Porto’s wealth today comes from its rich historic cobblestone streets and architecture and the heart of its people who love the city and want to show it off.
Ways to Explore Porto
Fresh Lobster Tours offers visitors five ways to explore Porto: art, culture and history; food, and wine by foot in small group tours two times daily for two-hours, except during Christmas.
Louro guides the tours in English or Portuguese.
“Our tours are charming, informative, local, and personal,” said Louro, stating that visitors will have the luxury of feeling like guests of “the city we love.”
Visitors can sip their way through Porto on the wine tour sampling either seven port wines – ruby, tawny, and vintage – or Portuguese wines from the Douro Valley. Louro promises to take visitors off the well-trodden wine tasting room paths to an authentic exploration of the city’s wine cellars.
Louro will show guests true Portuguese culinary delights from finger foods (bolinho de bacalhau, a codfish and potato roll), to a Portuguese sandwich (Francesinha, a large sandwich with chourico, egg, beef, cheese, and spicy sauce) to delicacies (pastel de nata, a custard tart with cinnamon) on a food tour of Porto.

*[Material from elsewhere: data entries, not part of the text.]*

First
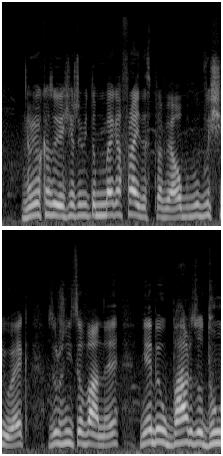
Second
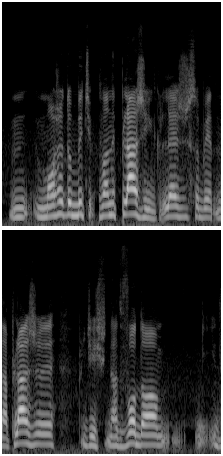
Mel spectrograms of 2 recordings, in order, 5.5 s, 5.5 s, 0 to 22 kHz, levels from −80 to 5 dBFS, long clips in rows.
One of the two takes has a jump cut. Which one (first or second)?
second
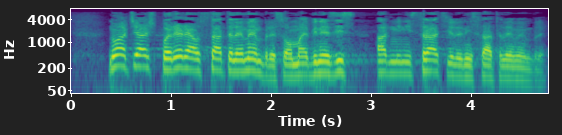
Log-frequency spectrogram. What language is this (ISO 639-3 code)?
ron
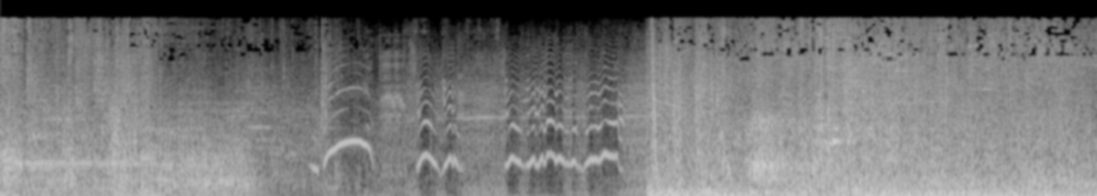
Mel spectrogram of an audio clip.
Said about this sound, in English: The trailer explodes.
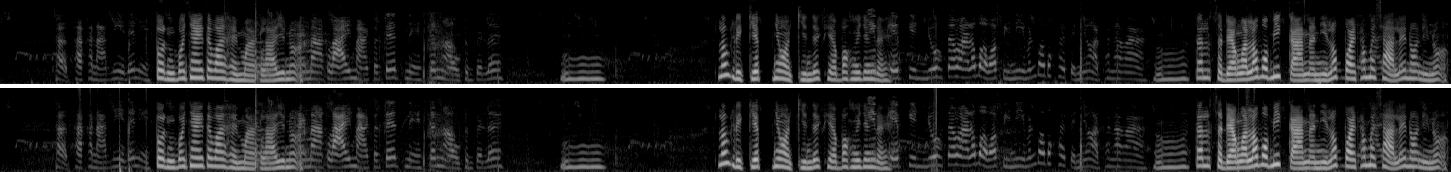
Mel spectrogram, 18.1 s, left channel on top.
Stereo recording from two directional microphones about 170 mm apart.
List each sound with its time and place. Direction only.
0.7 s speech: 20° left (ahead or behind)
1.9 s speech: 5° left (ahead or behind)
3.8 s speech: 25° left (ahead or behind)
5.2 s speech: 15° left (ahead or behind)
7.0 s speech: 5° left (ahead or behind)
9.0 s speech: centre (ahead or behind)
11.1 s speech: 25° left (ahead or behind)
14.4 s speech: 10° right (ahead or behind)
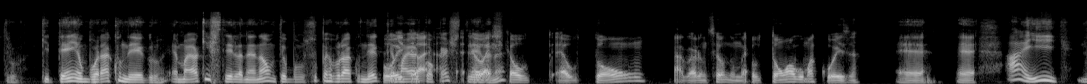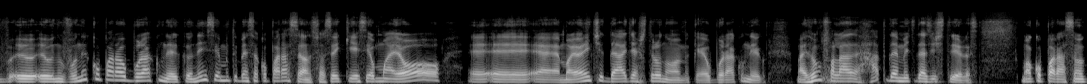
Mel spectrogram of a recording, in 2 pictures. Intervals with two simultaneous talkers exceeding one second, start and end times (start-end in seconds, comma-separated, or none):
3.8-5.1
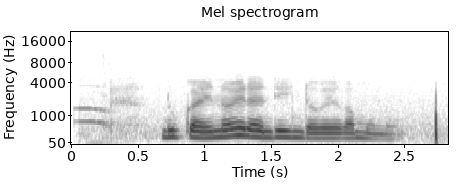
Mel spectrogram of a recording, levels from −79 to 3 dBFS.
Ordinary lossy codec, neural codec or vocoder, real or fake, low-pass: none; none; real; 19.8 kHz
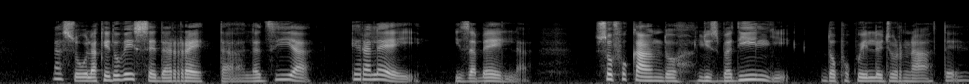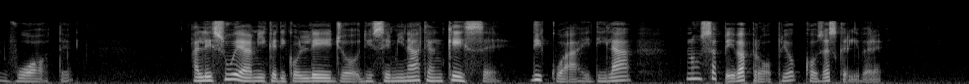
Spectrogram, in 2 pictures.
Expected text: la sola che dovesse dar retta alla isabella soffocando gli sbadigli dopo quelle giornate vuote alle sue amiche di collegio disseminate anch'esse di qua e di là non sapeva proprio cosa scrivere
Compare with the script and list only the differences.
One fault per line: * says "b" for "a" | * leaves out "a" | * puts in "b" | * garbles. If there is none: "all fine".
* puts in "zia era lei"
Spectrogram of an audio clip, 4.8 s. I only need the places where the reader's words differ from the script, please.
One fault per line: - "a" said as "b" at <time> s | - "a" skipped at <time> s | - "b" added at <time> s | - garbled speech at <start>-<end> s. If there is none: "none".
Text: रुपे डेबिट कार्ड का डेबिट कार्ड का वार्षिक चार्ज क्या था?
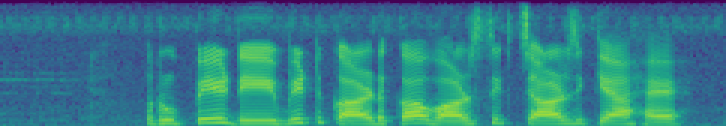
- "डेबिट कार्ड का" skipped at 2.8 s
- "था" said as "है" at 4.2 s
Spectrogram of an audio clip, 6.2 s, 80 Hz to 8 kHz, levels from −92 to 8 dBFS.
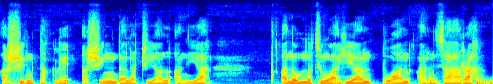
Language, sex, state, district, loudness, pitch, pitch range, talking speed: Mizo, male, Mizoram, Aizawl, -17 LUFS, 105 Hz, 100-115 Hz, 195 wpm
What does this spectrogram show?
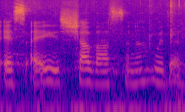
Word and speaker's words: Shavasana: it's an essay it depends on Sanskrit it's pronounced SH so shove asana that spelled essays shavasana with a sound it's hard to know unless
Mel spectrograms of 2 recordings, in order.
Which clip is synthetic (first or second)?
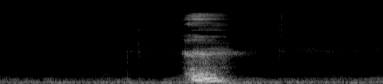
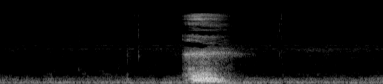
first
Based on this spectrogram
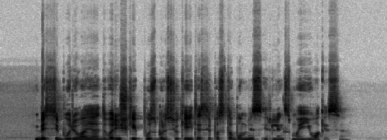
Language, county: Lithuanian, Klaipėda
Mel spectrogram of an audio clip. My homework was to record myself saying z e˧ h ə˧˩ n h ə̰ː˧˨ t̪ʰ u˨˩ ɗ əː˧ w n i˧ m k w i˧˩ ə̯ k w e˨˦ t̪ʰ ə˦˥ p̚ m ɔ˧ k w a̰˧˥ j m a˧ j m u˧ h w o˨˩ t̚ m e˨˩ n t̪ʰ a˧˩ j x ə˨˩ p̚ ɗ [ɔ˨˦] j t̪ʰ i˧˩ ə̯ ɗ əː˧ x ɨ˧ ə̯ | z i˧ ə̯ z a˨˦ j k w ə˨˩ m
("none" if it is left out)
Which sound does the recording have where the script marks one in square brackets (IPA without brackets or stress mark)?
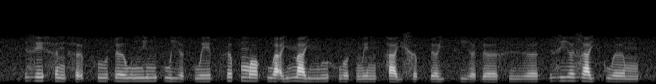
ə˨˦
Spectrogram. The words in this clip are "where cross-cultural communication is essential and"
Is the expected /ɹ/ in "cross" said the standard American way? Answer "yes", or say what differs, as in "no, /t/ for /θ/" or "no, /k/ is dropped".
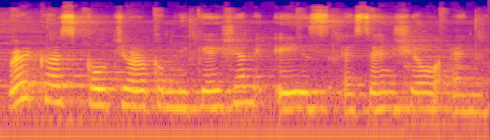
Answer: no, /ɹ/ is dropped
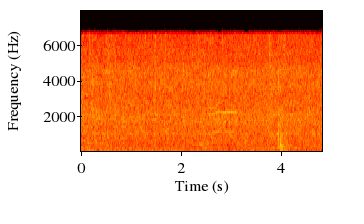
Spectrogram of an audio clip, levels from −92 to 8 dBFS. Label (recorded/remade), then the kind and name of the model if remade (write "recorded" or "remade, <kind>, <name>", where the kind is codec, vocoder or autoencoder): recorded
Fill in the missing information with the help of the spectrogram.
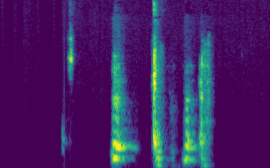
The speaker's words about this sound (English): Sorry, I've got a cough coming.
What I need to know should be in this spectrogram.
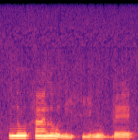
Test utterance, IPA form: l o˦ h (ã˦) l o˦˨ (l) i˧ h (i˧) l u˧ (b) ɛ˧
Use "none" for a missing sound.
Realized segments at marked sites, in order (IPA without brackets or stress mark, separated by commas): ã˦, l, i˧, b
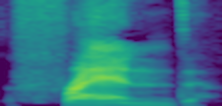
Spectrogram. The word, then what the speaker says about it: friend: Ça se prononce friend. Friend. On ne prononce pas le i.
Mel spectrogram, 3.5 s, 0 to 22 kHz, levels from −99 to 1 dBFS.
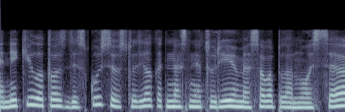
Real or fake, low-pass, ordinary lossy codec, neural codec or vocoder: fake; 7.2 kHz; AAC, 96 kbps; codec, 16 kHz, 0.8 kbps, ZipCodec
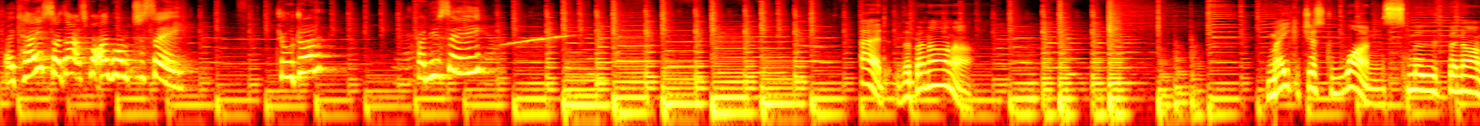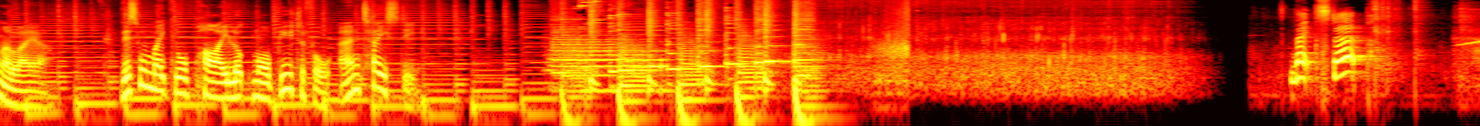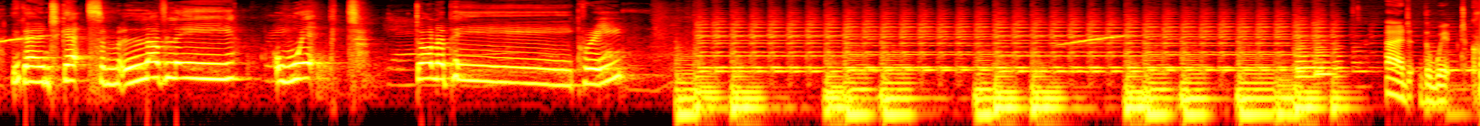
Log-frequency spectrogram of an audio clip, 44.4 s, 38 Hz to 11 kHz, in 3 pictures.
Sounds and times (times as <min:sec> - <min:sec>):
Music: 0:00.0 - 0:23.1, 0:36.4 - 0:44.4.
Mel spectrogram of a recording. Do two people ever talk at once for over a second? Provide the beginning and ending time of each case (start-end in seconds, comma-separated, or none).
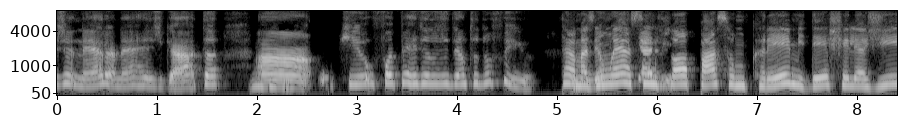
none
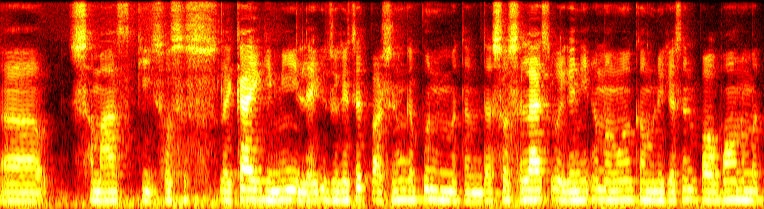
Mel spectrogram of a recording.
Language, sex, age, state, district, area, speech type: Manipuri, male, 18-30, Manipur, Imphal West, rural, spontaneous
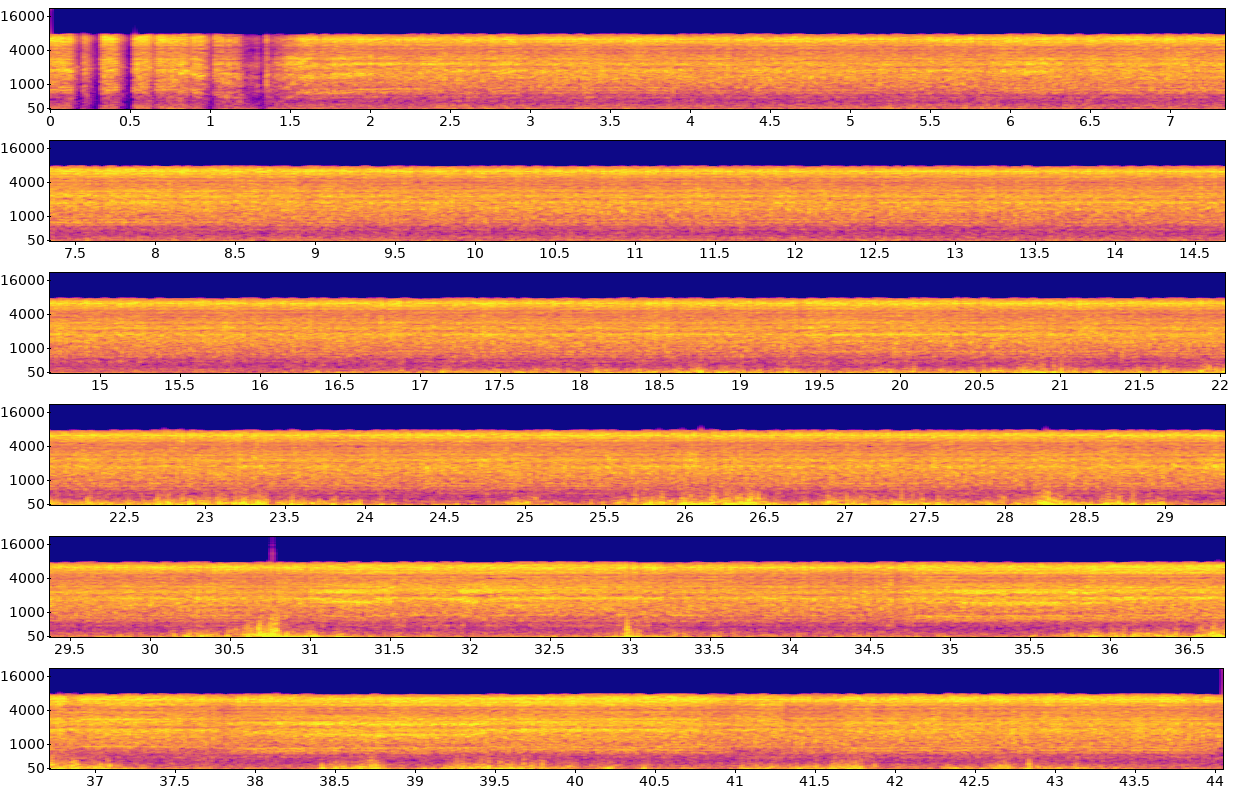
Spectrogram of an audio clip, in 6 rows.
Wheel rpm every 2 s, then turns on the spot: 210, 180, 230, 230, 230, 230, 230, 230, 230, 230, 230, 240, 230, 230, 230, 230, 230, 220, 230, 220, 230, 230.
none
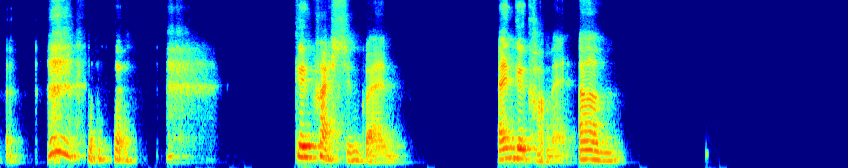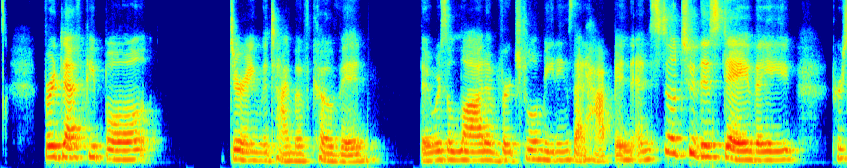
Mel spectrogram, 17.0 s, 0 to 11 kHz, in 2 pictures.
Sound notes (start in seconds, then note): 0.5 chuckles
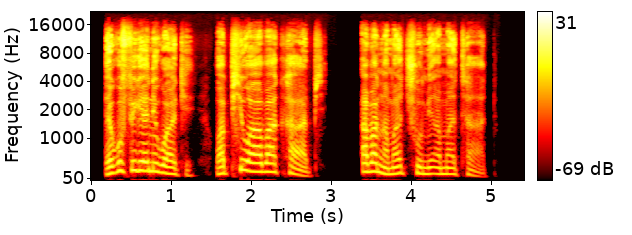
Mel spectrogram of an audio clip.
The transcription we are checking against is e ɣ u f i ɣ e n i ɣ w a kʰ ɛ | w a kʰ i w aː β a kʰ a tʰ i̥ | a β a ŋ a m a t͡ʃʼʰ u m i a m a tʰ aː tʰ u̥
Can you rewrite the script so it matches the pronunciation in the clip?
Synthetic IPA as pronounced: e ɣ u f i ɣ e n i ɣ w a kʰ ɛ | w a pʰ i w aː β a kʰ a pʰ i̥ | a β a ŋ a m a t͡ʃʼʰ u m i a m a tʰ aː tʰ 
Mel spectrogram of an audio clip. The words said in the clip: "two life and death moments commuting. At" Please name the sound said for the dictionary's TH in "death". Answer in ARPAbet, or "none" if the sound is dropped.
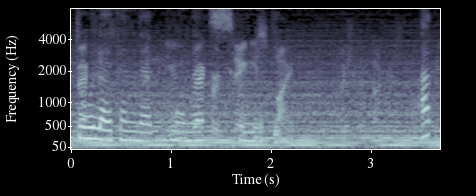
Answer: T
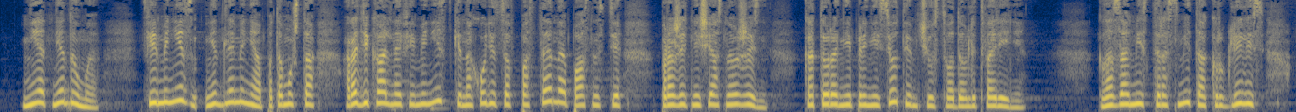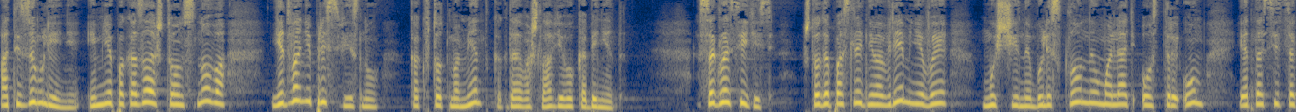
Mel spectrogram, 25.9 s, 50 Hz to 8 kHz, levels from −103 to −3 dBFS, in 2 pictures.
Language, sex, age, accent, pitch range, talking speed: Russian, female, 20-39, native, 220-275 Hz, 145 wpm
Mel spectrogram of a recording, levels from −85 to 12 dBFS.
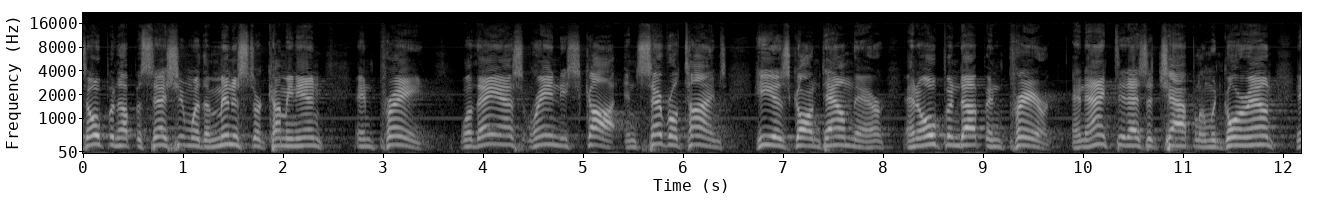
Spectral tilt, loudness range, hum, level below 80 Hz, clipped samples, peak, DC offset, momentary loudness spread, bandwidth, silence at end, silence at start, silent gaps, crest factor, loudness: -2.5 dB/octave; 2 LU; none; -70 dBFS; under 0.1%; -6 dBFS; under 0.1%; 9 LU; 17 kHz; 0 s; 0 s; none; 18 dB; -25 LUFS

Travelers can work off the food and wine exploring Porto’s art and architecture, culture and history. Louro takes visitors to some of the city’s best-known sites taking them 800 years back in time exploring Porto’s architecture and history, art and culture, and gardens and parks.
Louro will guide visitors through some of Porto’s most famous buildings explaining the history of the city as guests marvel at the Clerigos Tower, Sao Bento Train Station (where many people travel through when they arrive in Porto and is notable as one of the world’s most beautiful train stations), Porto’s Cathedral (a Romanesque cathedral that mimics Paris’ Notre Dame), Lello’s Bookshop (you might recognize from the Harry Potter movies), Ribeira Square (a World Heritage site by the United Nations Educational, Scientific and Cultural Organization), Rua das Flores (Porto’s famed dining and shopping street), and the Stock Exchange Palace (a neo-classical edifice built in the 19th century and is also a designated World Heritage site by UNESCO) on the walking tour.
Art aficionados will delight as Louro explores Porto’s famed museums: Serralves Museum of Contemporary Art (known for its collection of modern art as well as performances), the Casa da Musica (a stylish modern concert hall that is home to three orchestras), Soares dos Reis National Museum (Portugal’s first national museum founded in 1833 and the home of Portuguese sculptor Antonio Soares dos Reis works), and Sao Joao National Theatre (Porto’s historic theater) with guests.
Gardeners and urban outdoor enthusiasts will delight in Porto’s botanical gardens and parks on this walking tour admiring Palacio Gardens and enjoying a picnic at the city’s largest park, Parque da Cidade.
For those who love to walk, April to September offers travelers the best walking weather when it’s sunny and pleasantly warm in Porto.
Louro told Girls That Roam that visitors shouldn’t depart from Porto without enjoying a sunset cocktail – perhaps port – along the Ribeira, the city’s riverfront promenade; stopping at Sao Bento Train Station to admire the tile artwork; forgetting their diet by indulging in Francesinha sandwich; or clubbing at the heart of Porto at one of the city’s glitzy new queer-friendly bars and nightclubs.